Proprioreception and its targeted turning off
Proprioreception, often called the “sixth sense”, has fundamental importance for us humans, even if we are mostly unaware of its existence. In general, attempts are made to develop the proprioreceptive abilities of humans, which enables a better self-awareness of our body.
What benefits however a targeted turning off of proprioreception brings to humans and how these new scientific findings were arrived at, you can read in this article.
Proprioreception – the self-awareness of our body
Proprioreception (from Latin proprius “own” and recipere “to receive”), also called proprioreception, refers to the perception of one’s own body depending on its position and movement in space.
Without proprioreception, coordinated physical movement would not be possible – and yet proprioreception, also called depth sensitivity, is still poorly understood. 
A healthy person is characterized by a clear self-perception of his body. If our innate self-awareness of the body is disturbed (e.g. due to medication, neurological diseases or trauma), then attempts are made to regain the proprioreceptive abilities through appropriate measures, e.g. proprioreceptive training. A disturbed proprioception not infrequently has serious consequences for our well-being.
Targeted turning off of proprioreception
As already mentioned, the strengthening of proprioreception is the goal of many activities in various areas of life (rehabilitation, high-performance sports, etc.).
But what happens if, on the contrary, this proprioreception is reduced or completely switched off? Self-perception is innate to us, and so far it was not known to switch it off in any way (except for anesthesia).

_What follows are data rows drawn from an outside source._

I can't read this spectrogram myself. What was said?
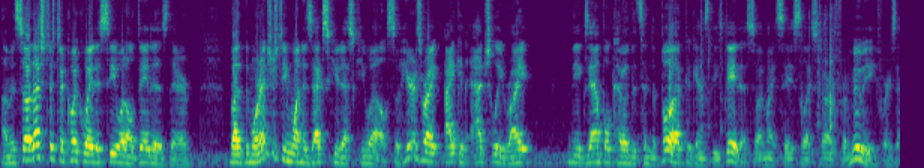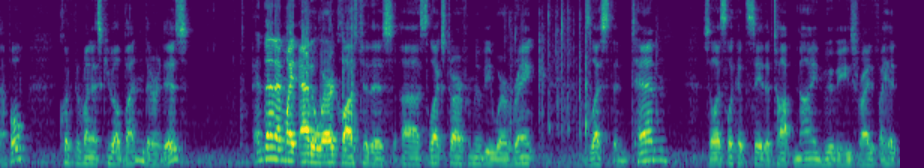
Um, and so that's just a quick way to see what all data is there. But the more interesting one is execute SQL. So here's where I can actually write the example code that's in the book against these data. So I might say select star from movie, for example. Click the run SQL button, there it is. And then I might add a where clause to this, uh, select star for movie where rank is less than 10. So let's look at, say, the top nine movies, right? If I hit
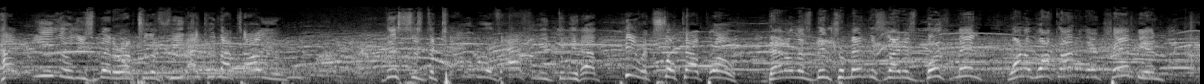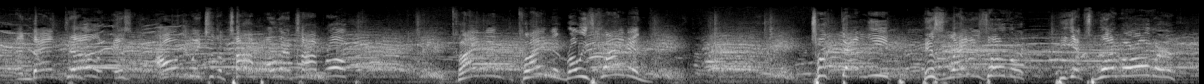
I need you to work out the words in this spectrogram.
How either of these men are up to their feet, I could not tell you. This is the caliber of athlete that we have here at SoCal Pro. Battle has been tremendous tonight as both men want to walk out of their champion. And Mandel is all the way to the top on that top rope. Climbing, climbing, bro, he's climbing. Took that leap. His leg is over. He gets one more over.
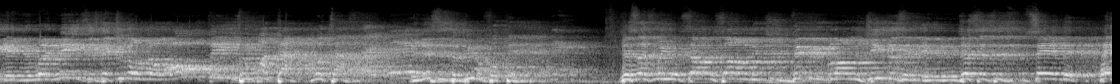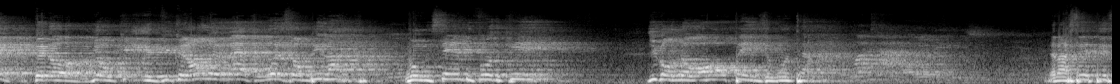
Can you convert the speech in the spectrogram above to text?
And what it means is that you're gonna know all things at one time, one time. And this is the beautiful thing. Just as we were sung the song that victory belongs to Jesus, and, and just as it's saying that, hey, that uh, know, if you can only imagine what it's gonna be like when we stand before the King, you're gonna know all things at one time. And I said this,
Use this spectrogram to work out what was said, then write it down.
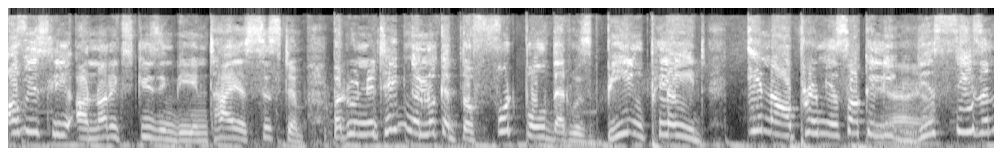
obviously are not excusing the entire system, but when you're taking a look at the football that was being played in our Premier Soccer League this season,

I “accidentally” discovered this phenomenon in my practical work some time ago. I discovered an effect that can be brought about manually, which makes it possible to completely switch off proprioreception. This effect can be applied very usefully in practice, which is described in the following three examples.
1. Shortening of rehabilitation after removal of plaster for fractures.

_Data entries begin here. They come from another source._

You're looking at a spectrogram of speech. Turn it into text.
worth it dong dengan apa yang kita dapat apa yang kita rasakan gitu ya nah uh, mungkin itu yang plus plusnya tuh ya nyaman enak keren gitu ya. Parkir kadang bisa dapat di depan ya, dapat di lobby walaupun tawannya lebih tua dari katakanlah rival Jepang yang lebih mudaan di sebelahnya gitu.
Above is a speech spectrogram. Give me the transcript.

In the chapter Features of the causal therapy of the postural and musculoskeletal system, protective and auxiliary mechanisms of nature are mentioned, which our body actually no longer needs. The turning off or non-starting of certain protective mechanisms (emergency programs) can lead to a significant shortening of a therapy. This is also the case here in the rehabilitation of fractures after removal of the plaster cast.
The reason for the relatively long rehabilitation period after cast removal (about one month, even longer) is the existence of an emergency program, which is inherent to us humans (and also animals). By targeted turning off the proprioception, however, this emergency program can be prevented from starting.
In the case of bone fractures, rehabilitation after removal of the cast today usually requires 12 to 18 treatments to regain full mobility of the affected joint. However, with targeted turning off of proprioreception, rehabilitation can be shortened to about 5 treatments! Thus, for example, a soccer player can play again after 3–4 days after the removal of the cast. Under certain conditions, it is even possible to restore full mobility to the joint with just one treatment after the cast is removed.
2. Torticollis spasticus (torticollis) in infants
Proprioception involves the perception of the body to the environment. If this is disturbed by trauma in any form, there is also a maldevelopment of proprioception in the modern sense in modern society to the detriment of the body.
In infants, especially after forceps delivery , bleeding occurs in the sternocleidomastoid muscle, which leads to torticollis. By turning off the proprioception, one can help there effectively, quickly.
3. Whiplash after a traffic accident
Another application refers to whiplash. After rear-end collisions is quite typical: a change in the cervical spine in terms of pain due to proprioreception dysregulation. Massage is absolutely unsuitable in this case. Turning off of proprioreception means much faster healing of the symptoms.
In summary, it can be said that the turning off of proprioception is always useful and results in a significant change and/or shortening of therapy when increased muscle tension prevents movement.
The discovery of the turning off of proprioreception described here was accompanied by the emergence of my methodology for causal therapy of the postural and musculoskeletal system.
I have been successfully using the effect of the targeted turning off of proprioreception in my practical work for several years.
If you would like to learn more about this medical discovery, contact us with confidence.